“Because Jermaine has so many shoes, I had to build another shoe room,” she says. “Now he has a contract with Under Armour, and he can’t wear Nike anymore. He said let’s sell everything. But I said no. Maybe in 10 years you don’t know if you will regret that.” She pauses in front of a rack. “Here are all his Jordans. He loves them. He has a pair that only one of them exists, this neon color. Guys and Jordans! It’s crazy.”
Then Sarah walks through the giant kitchen to one of the living rooms, where they commissioned renowned graffiti-style artist Man One to spray-paint a giant family mural.
“We had this big white wall, and I thought, ‘Why don’t we do something crazy?’” says Sarah. “You can see here this is his number, 13. Then we have all the names of the kids with the birthdates. Then Frankfurt, because we were born there, and then L.A. with all the symbols. It was so amazing to be able to do something in my own house. If you had to move out in a few years, you wouldn’t do that.”
The whole thing -- the Jones’s new American life -- leaves you breathless. And yet somehow it works. Anyone who might have been concerned about how Jones might play after hanging out with so many celebrities got a quick answer when he joined New England and instantly became one of the league’s most influential players (unlike many big-name midseason arrivals, like Thierry Henry and David Beckham, who didn’t establish themselves in MLS until after their first half-seasons).

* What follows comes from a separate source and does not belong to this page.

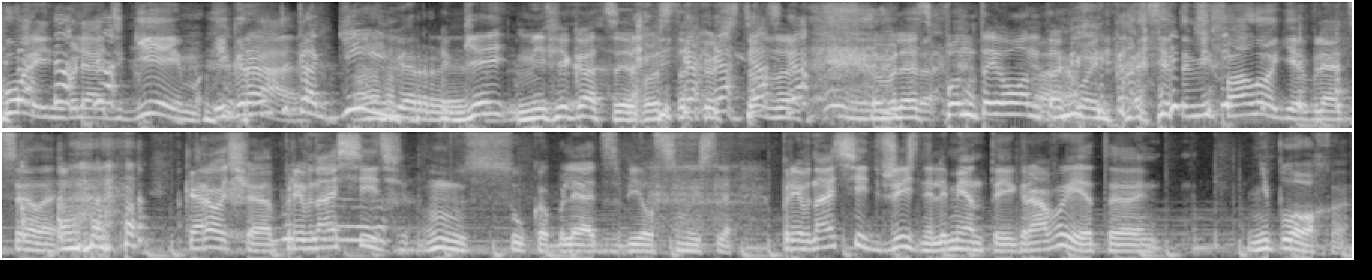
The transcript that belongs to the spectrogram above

During New England’s run through the playoffs, Jones has shown again that he’s a freak of nature, a player whose motor runs just as fast in the 90th minute as in the first. What’s more, he has embraced a leadership role on the team. Jones may not have grown up in the U.S., but his style is completely American. Whereas Germans may have balked at his big personality, Jones has found that American fans will love you if you show that bravado and, most importantly, can back it up with your performance on the field.
“He’s been excellent since he walked in,” says New England coach Jay Heaps. “I’m watching him around his teammates and how he interacts, and when he’s the last guy to leave and he’s palling around with rookie players, that to me says a lot about him and his character … After being around him and how he plays, you realize what a good footballer he is. He brings all the energy and defensive work and covers a lot of ground, but how he plays and distributes the ball is also key.”
The biggest challenge for the Joneses, however, is that Jermaine plays in a city that’s a six-hour flight from where his family lives. For the first time, they’re considering hiring a live-in nanny so that Sarah can make occasional visits to New England next season.
“It’s tough when you have kids and you want to be close with them and see how they grow up and everything,” says Jermaine. “But I told my wife, if the league makes the decision that I have to go to New England, then I have to do it. And I have to play one-and-a-half years good, and then we’ll see what happens.”
Who knows? That reality show might even happen. Sarah says the family has been approached about doing one. “People are asking us to do that,” she says, “but when they are telling me they want to write a script, I’m out of it. If it’s only me and Jermaine and maybe my daughter, because she wants to be an actress, that’s fine. But I can’t tell my five-year-old twins like, ‘Just behave like you lost your passport.’ No, I can’t do that.”
“When everyone visits me, they’re like, ‘You don’t need a script, your life is so crazy already!’”
Crazy in a fun way, though. Jermaine has his MLS Cup final on Sunday, and then he’ll stay at home for a while. Next week Chuck Liddell and his wife, Heidi, are coming over with their four kids and a bunch of friends for a Minnie Mouse party the Joneses are hosting for their younger daughter. Then a week later they’re hosting a party for their older daughter.
“It’s like every week you are doing something,” says Sarah with a wide smile.
Yep, the world needs a Jones family reality show. Let’s make it happen.